Boomer Alert: CDC Recommends Hepatitis C Screenings
The number of Americans dying from Hepatitis C related diseases nearly doubled from 1999 to 2007. And one in 30 baby boomers have been infected and might not even know it. These statistics come to us from the CDC who is now urging that baby boomers get tested for Hepatitis C. Baby boomers are defined as those born between 1945 and 1965.

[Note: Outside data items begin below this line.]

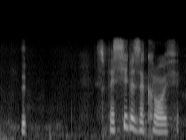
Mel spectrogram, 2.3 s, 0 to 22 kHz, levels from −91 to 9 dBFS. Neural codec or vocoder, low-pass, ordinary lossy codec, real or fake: codec, 16 kHz, 0.8 kbps, ZipCodec; none; none; fake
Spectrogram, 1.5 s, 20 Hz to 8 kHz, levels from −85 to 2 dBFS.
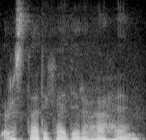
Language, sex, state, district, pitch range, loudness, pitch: Hindi, male, Arunachal Pradesh, Papum Pare, 100-105 Hz, -17 LUFS, 105 Hz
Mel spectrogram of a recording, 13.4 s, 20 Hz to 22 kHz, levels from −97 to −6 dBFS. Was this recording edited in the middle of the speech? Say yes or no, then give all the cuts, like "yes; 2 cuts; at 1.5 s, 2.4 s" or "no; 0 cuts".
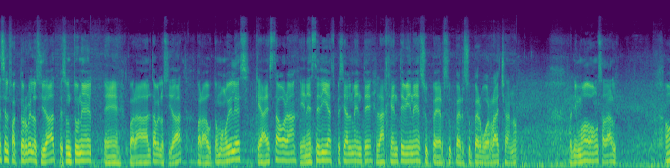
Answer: yes; 6 cuts; at 1.1 s, 1.8 s, 5.0 s, 5.9 s, 7.5 s, 10.5 s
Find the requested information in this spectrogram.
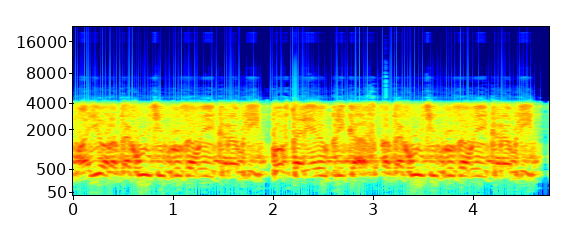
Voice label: dialogs russian; War Thunder

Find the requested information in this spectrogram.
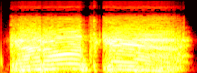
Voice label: voice message short stop, crew tanks russian

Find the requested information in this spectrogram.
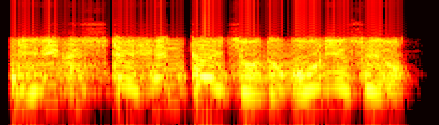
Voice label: dialogs japanese; midway us; takeoff; War Thunder

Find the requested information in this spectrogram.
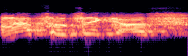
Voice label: attack position mood med, speech pol; War Thunder

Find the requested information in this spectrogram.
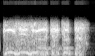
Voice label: voice message machine gunner wounded, korean

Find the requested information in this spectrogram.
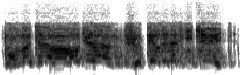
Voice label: damaged engine mood low, speech fr; War Thunder

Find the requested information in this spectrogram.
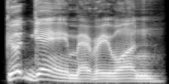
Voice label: Speech Quick Commands Good Game, EN; World Of Warships

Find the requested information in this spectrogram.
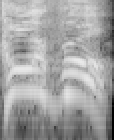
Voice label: rank corporal, US

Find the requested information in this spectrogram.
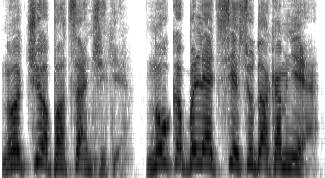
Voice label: mutter; Escape from Tarkov

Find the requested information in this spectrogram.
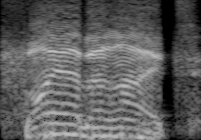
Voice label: voice message charged, crew tanks german

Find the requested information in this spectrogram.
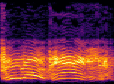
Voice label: trick, mood med, speech tur; War Thunder

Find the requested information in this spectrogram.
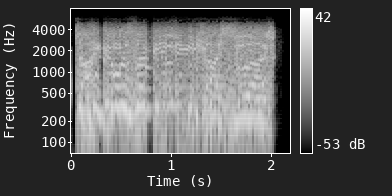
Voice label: voice message player tank hit, crew tanks turkish

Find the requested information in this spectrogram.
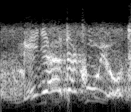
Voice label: aircraft damaged, mood low, speech ru; War Thunder

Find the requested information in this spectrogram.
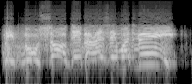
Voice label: aircraft damaged mood med, speech fr; War Thunder

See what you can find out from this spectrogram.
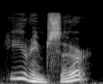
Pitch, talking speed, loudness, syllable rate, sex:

It is possible that people were infected by blood transfusions, tattoos, piercing, shared razors, toothbrushes, even manicures. Of course other means of infection with Hepatitis C are sharing drug needles and sexual contact. This blood-borne virus can cause liver damage and it may take years for symptoms to appear. In addition to liver damage, Hepatitis C is linked to liver disease and liver cancer. The CDC estimates that more than 15,000 Americans die each year from Hepatitis C related illnesses.
Screening for Hepatitis C used to just be recommended for those at risk, like drug users. According to CDC, risk-based screening will continue, but is not sufficient alone.¬† More than 2 million U.S. baby boomers are infected with hepatitis C ‚Äì accounting for more than 75 percent of all American adults living with the virus.¬† Studies show that many baby boomers could have been infected with the virus decades ago, did not perceive themselves to be at risk, and have never been screened.

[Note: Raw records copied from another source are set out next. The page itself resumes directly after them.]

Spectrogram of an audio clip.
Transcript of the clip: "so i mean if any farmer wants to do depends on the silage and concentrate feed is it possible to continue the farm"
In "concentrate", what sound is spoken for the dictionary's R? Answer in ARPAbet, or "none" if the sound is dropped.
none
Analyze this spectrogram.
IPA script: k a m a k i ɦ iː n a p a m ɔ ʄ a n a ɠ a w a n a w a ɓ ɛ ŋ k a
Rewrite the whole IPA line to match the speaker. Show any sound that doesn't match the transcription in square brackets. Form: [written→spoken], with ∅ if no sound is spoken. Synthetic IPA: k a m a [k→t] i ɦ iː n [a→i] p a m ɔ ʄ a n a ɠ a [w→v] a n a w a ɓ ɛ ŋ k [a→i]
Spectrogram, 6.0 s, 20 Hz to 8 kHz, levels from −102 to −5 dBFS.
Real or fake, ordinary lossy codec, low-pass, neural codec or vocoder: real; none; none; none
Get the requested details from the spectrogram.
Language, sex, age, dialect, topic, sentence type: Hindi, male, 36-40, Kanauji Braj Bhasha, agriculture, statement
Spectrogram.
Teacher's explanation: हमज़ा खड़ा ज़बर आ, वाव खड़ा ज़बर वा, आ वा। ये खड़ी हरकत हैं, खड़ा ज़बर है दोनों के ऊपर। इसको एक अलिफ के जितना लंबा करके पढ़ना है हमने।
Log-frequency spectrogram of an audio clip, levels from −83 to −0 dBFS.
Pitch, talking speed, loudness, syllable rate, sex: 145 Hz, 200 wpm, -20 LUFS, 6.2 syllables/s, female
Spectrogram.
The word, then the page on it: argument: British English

The CDC estimates one-time Hepatitis C testing of baby boomers could identify more than 800,000 additional people with hepatitis C.¬† And with newly available therapies that can cure up to 75 percent of infections, expanded testing ‚Äì along with linkage to appropriate care and treatment ‚Äì would prevent the costly consequences of liver cancer and other chronic liver diseases and save more than 120,000 lives.

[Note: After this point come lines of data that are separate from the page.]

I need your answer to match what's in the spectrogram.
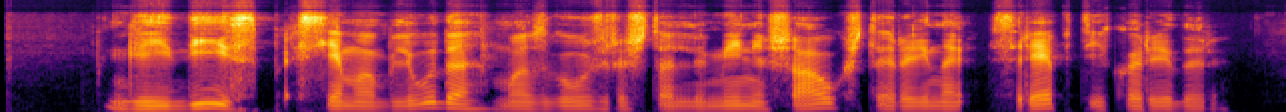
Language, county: Lithuanian, Vilnius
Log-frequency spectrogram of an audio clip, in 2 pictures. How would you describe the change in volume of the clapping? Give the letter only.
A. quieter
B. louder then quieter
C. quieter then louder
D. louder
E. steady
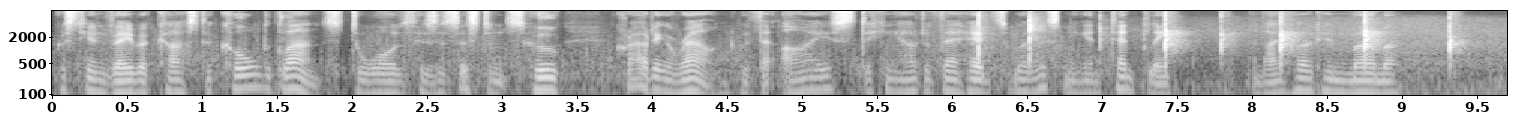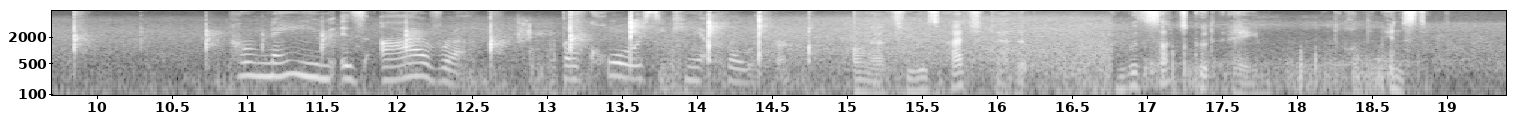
C.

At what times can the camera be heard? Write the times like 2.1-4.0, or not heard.
not heard.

The CDC states that without some intervention the statistics will only get worse and the number of infected and the number of deaths will continue to rise. Another reason the CDC is recommending testing now for baby boomers is that there are two new drugs on the market. Treatment for Hepatitis can vary and after receiving results patients should consult with a physician to decide the best treatment plan for them.
More information about Hepatitis C is available at http://www.cdc.gov/knowmorehepatitis/
You Don‚Äôt Have to Do It Alone
Acupuncture is a practice originating in China in which needles are inserted into various metaphysically determined points of the body also known as, acupuncture points, and then manipulated. Practitioners claim that it relieves pain, treats infertility, treats disease, prevents disease, promotes general health, or can be used for therapeutic purposes. ¬†The practice dates back to at least the 2nd century B.C. in China. Acupuncture typically incorporates traditional Chinese medicine as an integral part of its practice and theory. Different variations of acupuncture are practiced and taught throughout the world. Acupuncture is based on a belief that flowing through the body is a kind of energy called ‚Äúqi‚Äù (pronounced “chi”). The acupuncture points are located on what are claimed to be paths or meridians where the qi is believed to flow.
Some barriers for those thinking about acupuncture include cost and being uncomfortable having it done in a room alone with just a practitioner. Community acupuncture clinics have begun to pop up and some patients have found them to be a great opportunity to receive acupuncture in a relaxed group setting and at a lower cost. Those who have used a community acupuncture clinic state that having other people present while they receive the treatment makes it a less tense. The group clinics are described as quiet despite there being multiple patients, Acupuncture for All in Baltimore, MD features a water fountain, relaxing music, calming blue walls, dimmed lights and reclining seats. A patient at Acupuncture for All say it is like being in your own living room. Treatments last approximately 45 minutes and some patients even fall asleep during that time.
Costs at community acupuncture clinics can range from $15 to $40 per treatment, this is a much lower cost than the up to $90 per visit you could pay at a traditional acupuncture office. Some clinics even offer sliding scale fees so that those who cannot afford a $20 per visit fee can still benefit from acupuncture. Fred Wolfson, who operates Acupuncture for All said the concept of community acupuncture is based on models of clinics in Asia, which are typically low cost. Patients are drawn to these clinics for the low cost and accessibility. These clinics are helpful for patients who might not otherwise be able to afford acupuncture or afford frequent visits.
With all that good news, you may be wondering, how can I benefit from group acupuncture? There is an online community to answer all your questions and help you find a clinic. At this time they only list one clinic in New Jersey. http://www.communityacupuncturenetwork.org/